The journey into Mexico is a frequent storyline used in western fiction. Its origins no doubt go back to mythology and stories like Orpheus’ trip into Hades. Countless examples exist from Dante’s Inferno to Cormac McCarthy’s All the Pretty Horses. Mexico is a land of death and danger, a dark terrain like a nightmare that won’t let the dreamer wake up.
Mexico in western fiction is a proving ground and a right of passage. There, without the protection of the law, a man survives by his wits and his weapons. More so than in the Wild West north of the border, he is truly on his own. As the Mexican police detective says in answer to Sean Penn’s protests in The Falcon and the Snowman, “This is not America.”
Plot. Trail’s End by Gordon Shireffs (1914-1996) takes its central character, Clint Buell, into that same world. Not quite in pursuit of a kidnapped lover, he’s looking for a younger brother once stolen by Apaches. While twelve years have passed and everyone tells him the boy is surely dead, he will not be satisfied until he knows for sure.
His journey takes him from Texas to New Mexico to Tombstone. Finding men who still remember the bad old days of the Indian Wars, he determines that his brother was taken by an Apache chief, Coletto Amarillo. That band of Indians now inhabits a forbidding region in the deserts of Sonora.
But an obstacle prevents Buell from finding the chief, who can tell him the fate of his brother. The band is now being led by the chief’s son, known as El Fiero, who is even more murderous than his father. He rules a wide territory where he exacts a heavy toll on peaceful villagers, who must provide him with food, horses, and women.
With the help of a proud young villager, Yndelicio Madera, Buell plots to locate El Fiero in his stronghold. When the man orders up a wedding feast to observe his pick of the village’s women, Buell and Madera follow the departing wedding party into the hills. There, after a chase on foot, El Fiero meets his end and Buell learns the fate of his brother.
Returning to civilization, Buell is met by a prospector he’s befriended along the way and a persistent young woman who has followed him to Tombstone. Now that he’s put his past to rest, she is happy to learn that he is ready for marriage.

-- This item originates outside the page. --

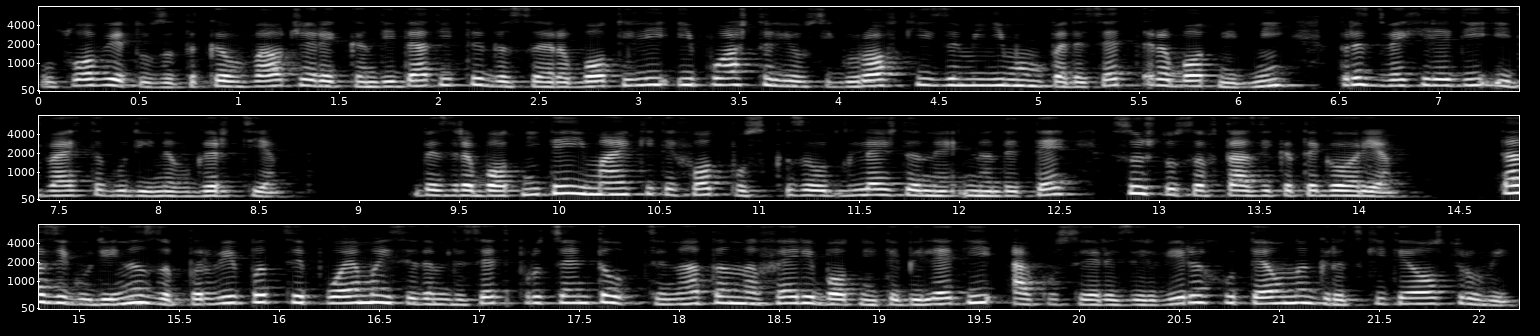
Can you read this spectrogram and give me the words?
Условието за такъв ваучер е кандидатите да са работили и плащали осигуровки за минимум 50 работни дни през 2020 година в Гърция. Безработните и майките в отпуск за отглеждане на дете също са в тази категория. Тази година за първи път се поема и 70% от цената на фериботните билети, ако се резервира хотел на гръцките острови.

Women. In a story that is about a test of manhood, the women seem pasted into the plot as if required by formula. Ellen, the girl Buell leaves behind, comes across as a tag-along little sister who won’t go back home no matter what he says. She has a nagging manner that cancels out any possible appeal she might have for him.
Madera’s half-sister is the tempestuous Teresa, who hangs out with the boys at the cantina, drinking and dancing. She throws herself at Buell in a desperate attempt to get him to take her away. Rubbing up against him both figuratively and literally, she is the stereotypical hot tamale.
Wrapping up. This is a straight-up western without embellishments. It does little to keep a reader from guessing long before Buell that his long-lost little brother has become the depraved Indian, El Fiero. While you wait for that recognition scene and get curious to know what will then happen between the two men, the novel leaves that aspect of the story undeveloped. The brother who shares a bed with Buell in the opening chapter has become a “good Indian,” i.e. dead. That seems to be enough.
Max Brand, in South of Rio Grande (1936), reviewed here a while ago, tells a similar story of brother searching for brother in Old Mexico. The twists and turns of that plot, the suspense, and the romance, show a masterly hand at work. Shireffs writes with a steady hand, for sure, but to compare the two writers beyond that would be unfair. So I won’t.
For a short bio and an appreciation of Shireff’s prolific output as a writer of western fiction, read Jon Tuska’s essay in Twentieth Century Western Writers. Tuska commends Shireffs for his his attempt to draw characters more believably human in their strengths and failings and for his historically informed portrayal of the West. This novel was apparently inspired by the disappearance of a boy in an 1883 Apache raid and the discovery in Mexico years later of a band of Apaches led by a blue-eyed redheaded chief.
Tuska recommends a series featuring a man hunter, Lee Kershaw, beginning with Showdown in Sonora (1969). He has high praise for a trilogy about Lee’s Indian grandfather, Quint Ker-shaw, which includes his “masterpiece,” The Untamed Breed (1981). Two of his novels were made into films, Oregon Passage (1957) and A Long Ride From Hell (1968). Trail’s End is currently available at amazon, Barnes&Noble, and AbeBooks.
Geoff Sadler, ed., Twentieth Century Western Writers, 1981
Coming up: Martin Allerdale Grainger, Woodsmen of the West (1908)